Copyright 2006 Associated Press
|Posted Thursday, July 6, 2006|
|Aristide: Drugs, brutal murders, and millions of dollars|
|Ex-Haitian strongman Emmanuel "ToTo" Constant arrested in Long Island mortgage fraud case|
|By Tom Hays, Associated Press Writer|
NEW YORK, Jul. 6, 2006 - An elusive former strongman from Haiti - accused in a federal lawsuit of sanctioning systematic rape to silence dissent - has been arrested in a mortgage fraud scheme on Long Island, authorities said Thursday.
|This undated photo of Emmanuel Constant was released by the Suffolk County Police Department in Riverhead, NY, Thursday, July 6, 2006. Constant, 48, a former strongman from Haiti, accused in a federal lawsuit of sanctioning systematic rape to silence dissent, was arrested, Wednesday, July 5, in a mortgage fraud scheme on Long Island. (AP Photo/Suffolk County Police Department, Ho)|
Emmanuel "Toto" Constant, 49, who was arrested on Wednesday, was to be arraigned on Friday on charges of grand larceny, forgery and falsifying business records, said Robert Clifford, spokesman for the Suffolk County district attorney. The spokesman did not have the name of Constant's attorney, and there was no telephone listing for his Queens home.
Prosecutors plan to ask a judge to order Constant held without bail based on his notorious history in his native land, said Moira Feeney, an attorney with the San Francisco-based Center for Justice and Accountability, which brought the federal suit on behalf of three woman who claimed they were gang-raped in Haiti in the 1990s.
"We're thrilled that he's in custody, and we're also concerned he's a flight risk," Feeney said.
An indictment alleges Constant and five co-defendants defrauded a bank out of more than $1 million.
Constant has lived in exile in New York City since slipping into the United States in 1994. He reportedly sometimes stayed at the home of an aunt while working as a mortgage broker.
Federal officials have said that despite a 1995 deportation order, Constant has been allowed to remain in the United States because Haiti's judicial system has never stabilized enough to ensure he would be treated fairly.

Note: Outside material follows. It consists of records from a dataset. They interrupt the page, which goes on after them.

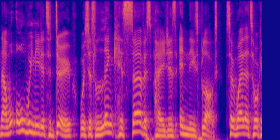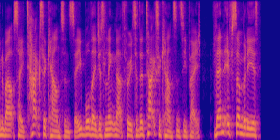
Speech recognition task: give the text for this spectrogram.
Now, all we needed to do was just link his service pages in these blogs. So, where they're talking about, say, tax accountancy, well, they just link that through to the tax accountancy page. Then, if somebody is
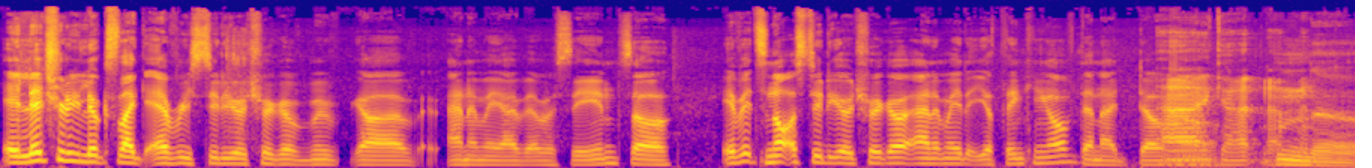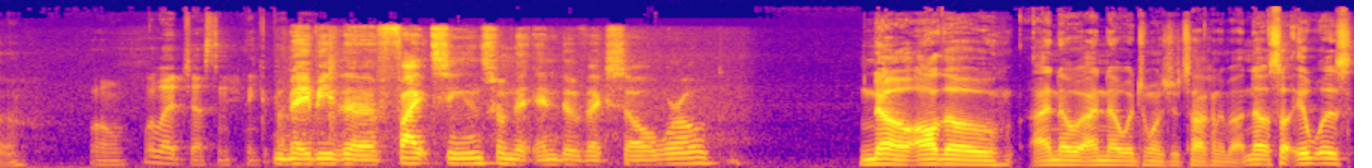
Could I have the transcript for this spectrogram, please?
Just- it literally looks like every Studio Trigger move, uh, anime I've ever seen. So if it's not a Studio Trigger anime that you're thinking of, then I don't I know. got nothing. No. Well, we'll let Justin think about it. Maybe the fight scenes from the end of Accel World. No, although I know I know which ones you're talking about. No, so it was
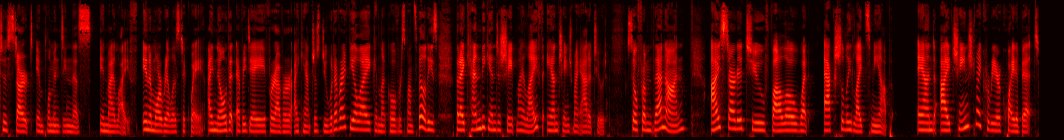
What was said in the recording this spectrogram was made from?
to start implementing this in my life in a more realistic way. I know that every day, forever, I can't just do whatever I feel like and let go of responsibilities, but I can begin to shape my life and change my attitude. So from then on, I started to follow what actually lights me up. And I changed my career quite a bit.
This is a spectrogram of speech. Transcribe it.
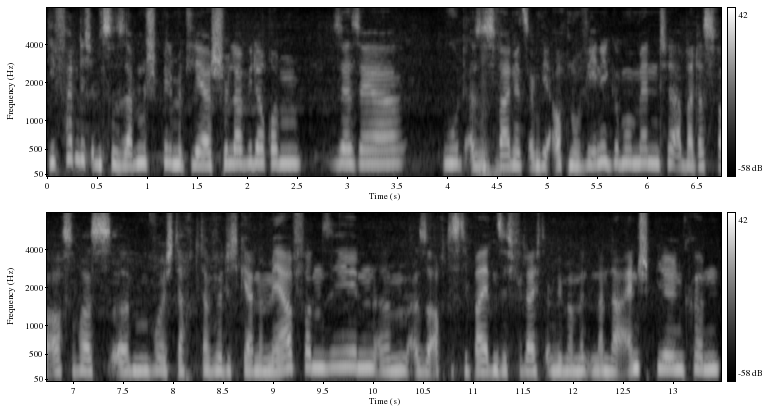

Constant, the 6-foot-4 son of a military officer, emerged as the feared leader of a right-wing paramilitary group, the Front for the Advancement and Progress of Haiti, or FRAPH, after President Jean-Bertrand Aristide's presidency was toppled in 1991. Human rights groups say that between 1991 and 1994, FRAPH terrorized and slaughtered slum-dwellers loyal to Aristide.

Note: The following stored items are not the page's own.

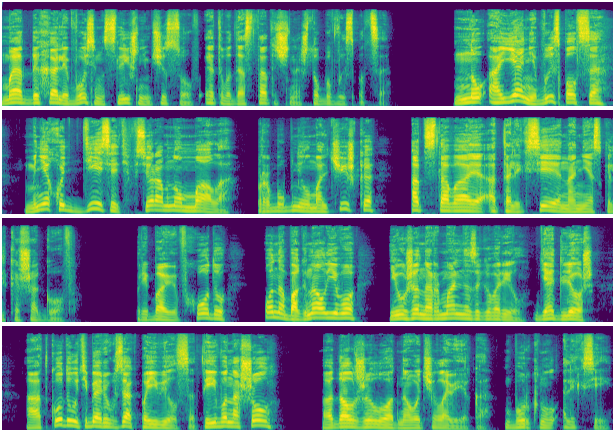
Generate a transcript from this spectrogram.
Мы отдыхали восемь с лишним часов. Этого достаточно, чтобы выспаться. Ну, а я не выспался. Мне хоть десять все равно мало, пробубнил мальчишка отставая от Алексея на несколько шагов. Прибавив ходу, он обогнал его и уже нормально заговорил. «Дядь Леш, а откуда у тебя рюкзак появился? Ты его нашел?» «Одолжил у одного человека», — буркнул Алексей.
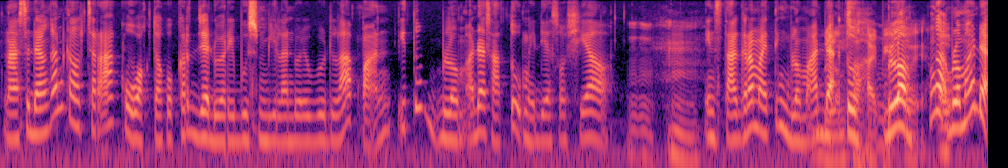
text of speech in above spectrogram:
Nah, sedangkan culture aku waktu aku kerja 2009-2008 itu belum ada satu media sosial. Instagram I think belum ada Belum tuh. Belum. itu ya. Enggak, Oh, belum ada.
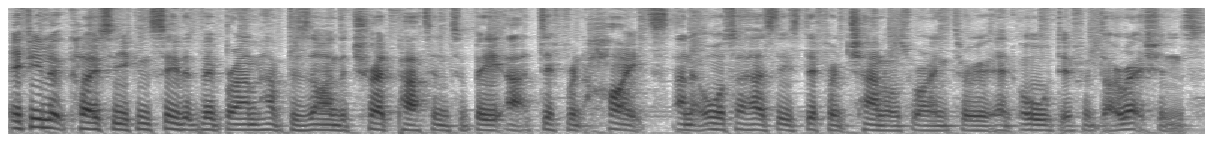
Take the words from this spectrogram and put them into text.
If you look closer, you can see that Vibram have designed the tread pattern to be at different heights, and it also has these different channels running through in all different directions.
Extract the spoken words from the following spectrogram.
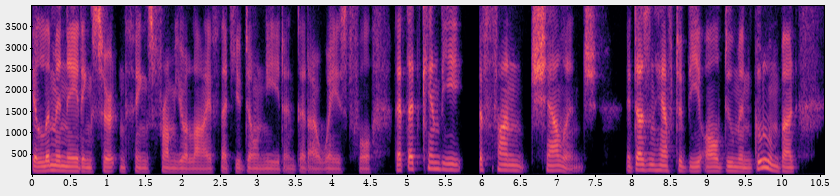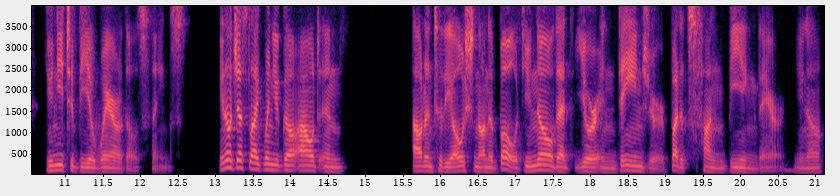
eliminating certain things from your life that you don't need and that are wasteful, that that can be a fun challenge. It doesn't have to be all doom and gloom, but you need to be aware of those things. You know, just like when you go out and out into the ocean on a boat, you know that you're in danger, but it's fun being there. You know,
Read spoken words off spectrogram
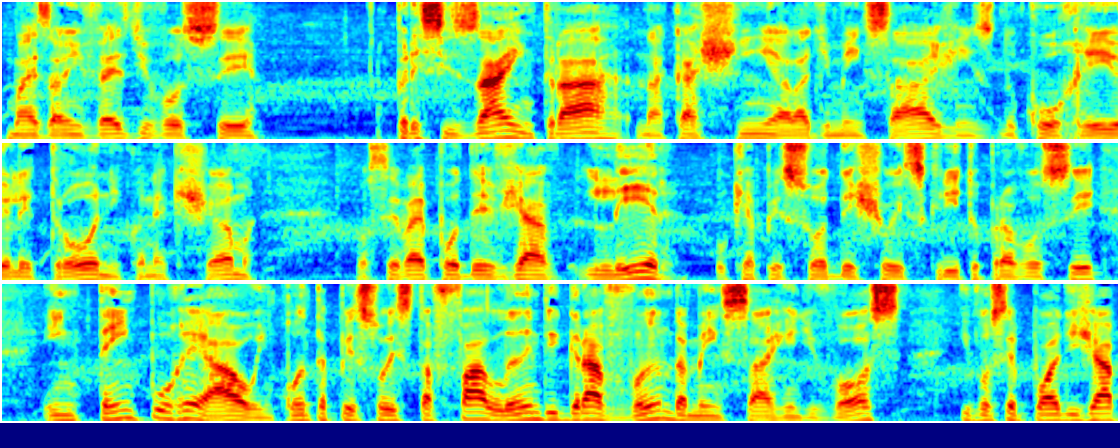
Mas ao invés de você precisar entrar na caixinha lá de mensagens, no correio eletrônico, né, que chama, você vai poder já ler o que a pessoa deixou escrito para você em tempo real, enquanto a pessoa está falando e gravando a mensagem de voz, e você pode já,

Constant once boasted that he was a paid informant for the CIA. He also claimed he had the power of voodoo in him.
In 2000, a Haitian court sentenced Constant to life in prison following his conviction in absentia for a 1994 massacre of Aristide loyalists.
Lawyers for the women who claim they were gang-raped have asked a U.S. District Court judge in the coming weeks to enter a default judgment against Constant because he has ignored the case since being served a complaint in January 2005 and hasn't even hired a lawyer. A hearing is scheduled next month.

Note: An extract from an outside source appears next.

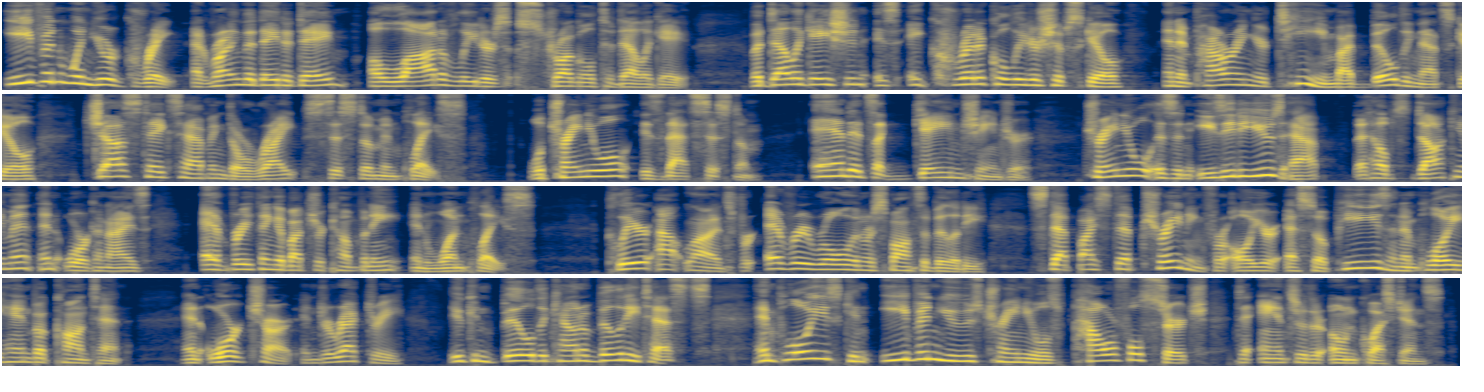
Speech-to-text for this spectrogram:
Even when you're great at running the day to day, a lot of leaders struggle to delegate. But delegation is a critical leadership skill, and empowering your team by building that skill just takes having the right system in place. Well, Trainual is that system, and it's a game changer. Trainual is an easy to use app that helps document and organize everything about your company in one place. Clear outlines for every role and responsibility, step by step training for all your SOPs and employee handbook content, an org chart and directory. You can build accountability tests. Employees can even use Trainual's powerful search to answer their own questions.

|Wehaitians.com, the scholarly journal of democracy and human rights|
|More from wehaitians.com|